When tenantry defended their abodes, reporters and artists flocked to the scene and their descriptions of these conflicts form the central part of this book. Land-holding in Ireland Much of this document is taken from Michael Winstanley's excellent exposition, Ireland and the Land Question, (Lancaster Pamphlets, ) As in many instances of Irish history, there is a myth and a reality.

is an Irish based online bookstore offering a wide diverse range of books, new releases, bestsellers, bargains and rare books, with worldwide delivery. Renowned for its history in Education – Ireland is known as ‘The Land of Saints and Scholars’. Throughout the world Ireland is known for its education excellence.

The people of Ireland are a curious breed. Everywhere you go in Ireland, you will find a genuine and deep-seated love of learning. The history behind the phrase. Bookworm Published in Book Reviews, Issue 5 (Sep/Oct ), Reviews, Volume 14 ‘A vague feeling of melancholy tempered by relief’, eh.

If the prospect of your kids going back to school elicits the latter rather than the former emotion, then two recent publications from. Between andAmericans settled more land in the West than had been occupied by all Americans up to Best Fiction Set in Ireland To those who vote here, was it hard reading every single book in the world set in Ireland, especially those books that haven't been translated into English or Gaelic, ever, but are set in Ireland.

Incorrect Book The list contains an incorrect book (please specify the title of the book). Search the world's most comprehensive index of full-text books. My library. The Townland Valuation survey got underway in the north of Ireland, with the intention of cataloguing and assessing every single parcel of land and building within each townland.

By it had become clear that this was just a bit too ambitious for the department to undertake so it was decided that only properties or land with a value of over. The land and people of nineteenth-century Cork: the rural economy and the land question (London, ). 15 Thom’s official directory of Ireland ().

16 Quoted in Walker, ‘ The land question & elections in Ulster, – ’, p. Far from being imposed by the ruling class, feudalism in Ireland continued because of the organised resistance of the tenantry to the new economic order of capitalism. Under feudalism, land is not owned; lords have only powers of occupation and rents are set not by market forces but by customary rights and obligations.

Irish Land Question, name given in the 19th cent. to the problem of land ownership and agrarian distress in Ireland under British rule.

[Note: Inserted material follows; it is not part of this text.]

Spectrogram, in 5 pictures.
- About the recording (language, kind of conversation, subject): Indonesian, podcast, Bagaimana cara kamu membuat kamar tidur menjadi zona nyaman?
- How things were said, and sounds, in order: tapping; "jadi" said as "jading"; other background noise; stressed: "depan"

The long-term result of conquest, confiscation, and colonization was the creation of a class of English and Scottish landlords and of an impoverished Irish peasantry with attenuated tenant rights. Writers on the Irish land war have long been influenced by such contemporary accounts as Michael Davitt’s The fall of feudalism in Ireland, published in Given Davitt’s leading position in the Land League, it was only natural that most subsequent histories of the Cited by: 5.

Land Issues. In Catholic Irish owned % of the land in Ireland. In they owned 14% of the land in Ireland. From early times the land in the west of Ireland was under the control of landlords while tenant farmers maintained small holdings at little or no profit.Chicago Studies in the History of Judaism - The Talmud of the Land of Israel: A Preliminary Translation Studies in German-Jewish Cultural History and Literature, Franz Rosenzweig Minerva Research Center, Hebrew University of Jerusalem.Dispossession has a long and tortuous history in Ireland, reaching back to the eleventh century.

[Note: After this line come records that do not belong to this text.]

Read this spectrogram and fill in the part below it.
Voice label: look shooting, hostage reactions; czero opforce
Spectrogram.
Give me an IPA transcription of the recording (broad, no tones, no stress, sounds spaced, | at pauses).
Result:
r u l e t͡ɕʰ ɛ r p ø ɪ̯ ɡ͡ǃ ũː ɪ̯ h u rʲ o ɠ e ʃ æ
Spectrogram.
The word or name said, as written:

In the Victorian era, evictions became major social, cultural and political events, especially with the notorious clearances of the Great Famine years. In numbers, evictions declined dramatically after the mids, but in terms of media attention and political import they reached their zenith in.